This article has not yet been made available online so I had to transcribe it for sharing here with all due respect to Kyle Anderson and EW magazine. I was so impressed with Anderson’s article about the Madonna album that I had to share it in full. In some respects, for me, the release of Madonna’s debut album 30 years ago doesn’t seem like that long ago. I mean, yes, 30 years is a long time but … for me, because I remember seeing her videos on MTV (when EVERYONE watched MTV) and hearing her songs on the radio (I used to love recording her songs on my cassette tape deck pressed up to the speaker of my radio when her music would play on Power 96 in Detroit, MI) it just seems like a part of my childhood, my life … and even tho we get older every year, our childhoods remain frozen in memory … seemingly within grasp. Those jelly bracelets, I wore them … everyone wore them. The lyrics to her songs, I knew them … I still know them … we all know them. Madonna exists as an integral pillar of our pop and social culture because her impact on the world was so … astronomical, right from the start. The world may not have known for sure how big her destiny would turn out to be after the release of just her first album … but she knew. She was hungry for it and there was no way Madonna was going to be denied the future she knew she would enjoy. I’ll be spinning the Madonna album at least one time today … it will take me back to my childhood, take me back to a very happy time in my life when I first “met” Madonna.
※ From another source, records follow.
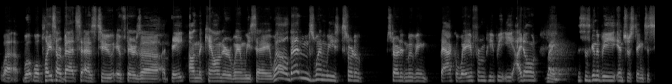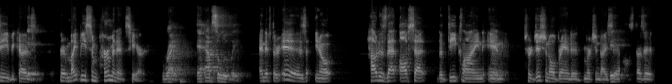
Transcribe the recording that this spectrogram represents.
well, we'll, we'll place our bets as to if there's a, a, date on the calendar when we say, well, then's when we sort of started moving back away from PPE. I don't. Right. This is going to be interesting to see because there might be some permanence here. Right. Absolutely. And if there is, you know, how does that offset the decline in traditional branded merchandise sales? Does it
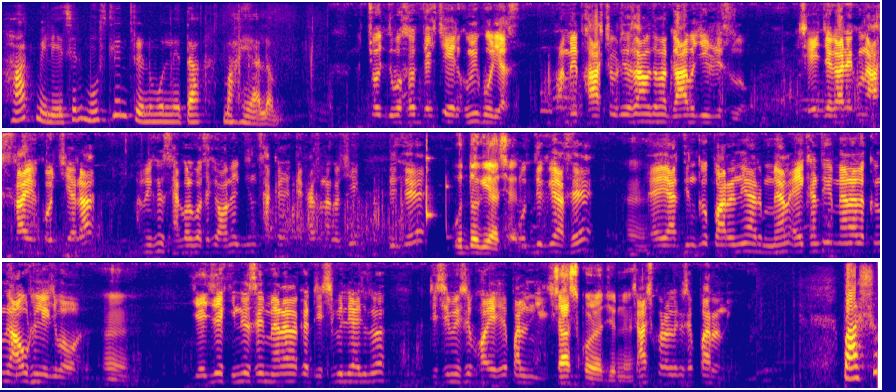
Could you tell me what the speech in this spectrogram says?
হাত মিলিয়েছেন মুসলিম তৃণমূল নেতা মাহে আলম। চোদ্দ বছর দেখছি এরকমই পড়ে আছে। আমি ফার্স্ট উঠেছিলাম তোমার গা বেজে উঠেছিল। সেই জায়গাটা এখন আশ্রয় করছি এরা। আমি এখানে ছাগলগো থেকে অনেকদিন থাকে দেখাশোনা করছি। উদ্যোগী আছে উদ্যোগী আছে। হ্যাঁ। এই আর দিন কেউ পারেনি আর মেলা এইখান থেকে মেলা কিন্তু আউট হয়ে গেছে বাবা। হ্যাঁ। যে যে কিনে সেই মেলা একটা ডিসিবি লিয়ে আসলো ডিসিবি এসে ভয় এসে পালিয়ে নিয়েছে। চাষ করার জন্য। চাষ করার লেগে সে পারেনি। পাঁচশো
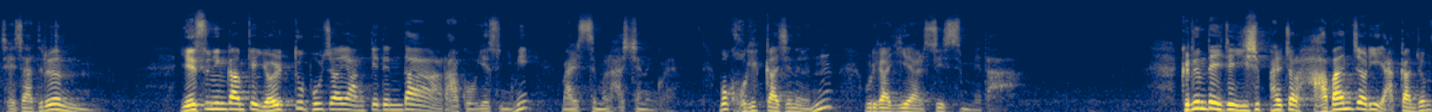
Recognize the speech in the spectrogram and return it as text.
제자들은 예수님과 함께 열두 보좌에 앉게 된다라고 예수님이 말씀을 하시는 거예요. 뭐 거기까지는 우리가 이해할 수 있습니다. 그런데 이제 28절 하반절이 약간 좀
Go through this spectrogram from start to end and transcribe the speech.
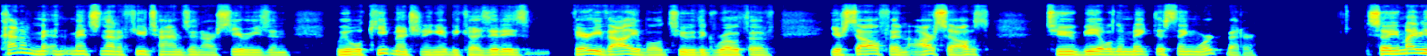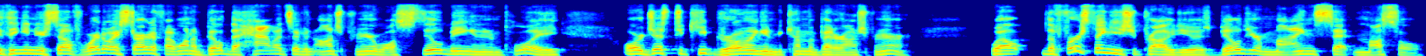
kind of mentioned that a few times in our series, and we will keep mentioning it because it is very valuable to the growth of yourself and ourselves to be able to make this thing work better. So you might be thinking to yourself, where do I start if I want to build the habits of an entrepreneur while still being an employee or just to keep growing and become a better entrepreneur? Well, the first thing you should probably do is build your mindset muscle.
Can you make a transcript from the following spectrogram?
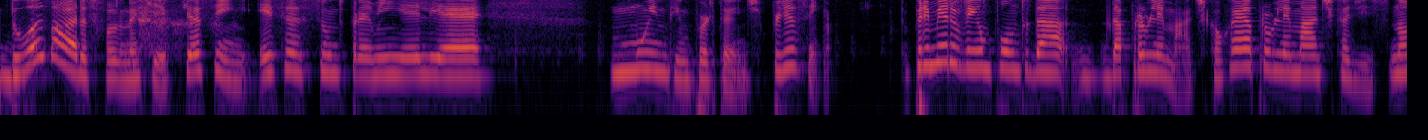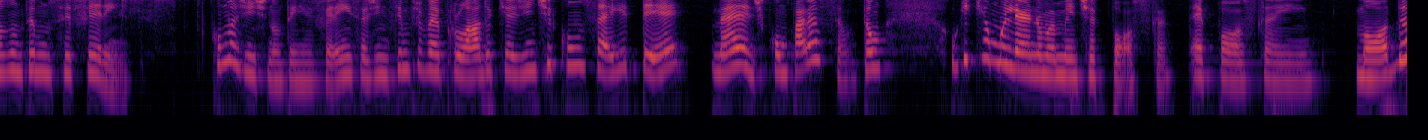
duas horas falando aqui, porque assim, esse assunto pra mim, ele é muito importante. Porque assim, primeiro vem um ponto da, da problemática. Qual é a problemática disso? Nós não temos referências. Como a gente não tem referência, a gente sempre vai pro lado que a gente consegue ter, né, de comparação. Então, o que, que a mulher normalmente é posta? É posta em moda,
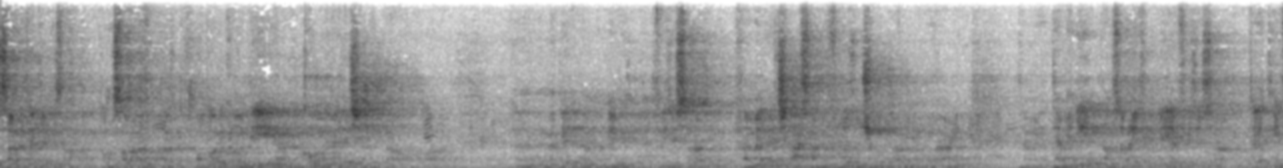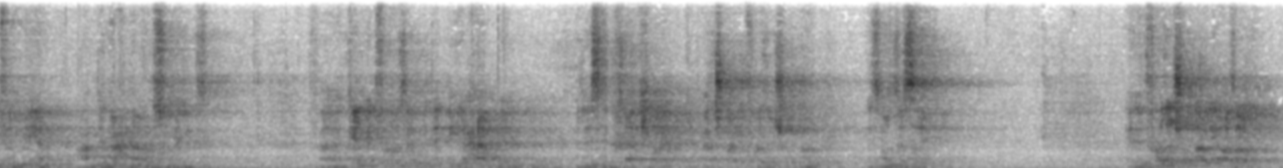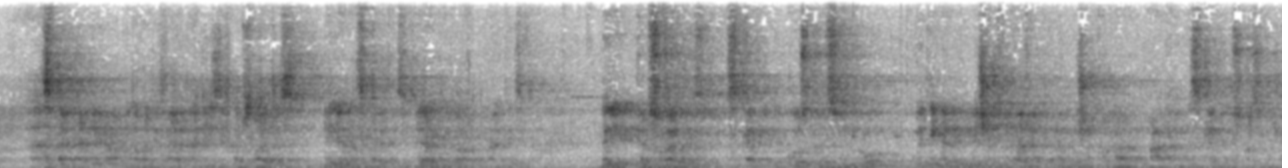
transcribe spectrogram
كل سنه لي صراحة. فكرت في موضوع يكون ليه يعني common relation ما بيننا وما بين ال physiotherapy فما لقيتش أحسن من frozen هو يعني 80 أو 70% physiotherapy و30% عندنا إحنا orthopedics فكلمة frozen بتدي حق بالاسترخاء شوية لكن شوية frozen shoulder is not the same ال frozen shoulder ليه other أسماء ثانية مترادفات اديزيف كابسولايتس بيري كابسولايتس بيري كابسولايتس بيري كابسولايتس سكابيل كوستال سندروم نتيجه للميشن في الآخر تبقى الميشن كلها مع السكابيل كوستال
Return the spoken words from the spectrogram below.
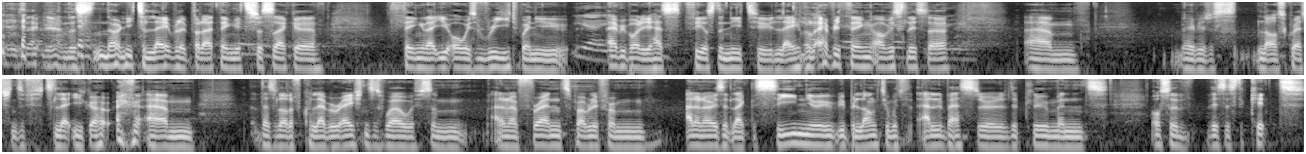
exactly. and there's no need to label it, but I think it's just like a thing that you always read when you. Yeah, Everybody has feels the need to label Yeah, everything, yeah, obviously. yeah, so. Um, maybe just last questions if, to let you go. um, there's a lot of collaborations as well with some I don't know friends probably from I don't know is it like the scene you, you belong to with Alabaster dePlume, and also this is the Kit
Happy anniversary, Madonna. Thank you for changing the world … for the better.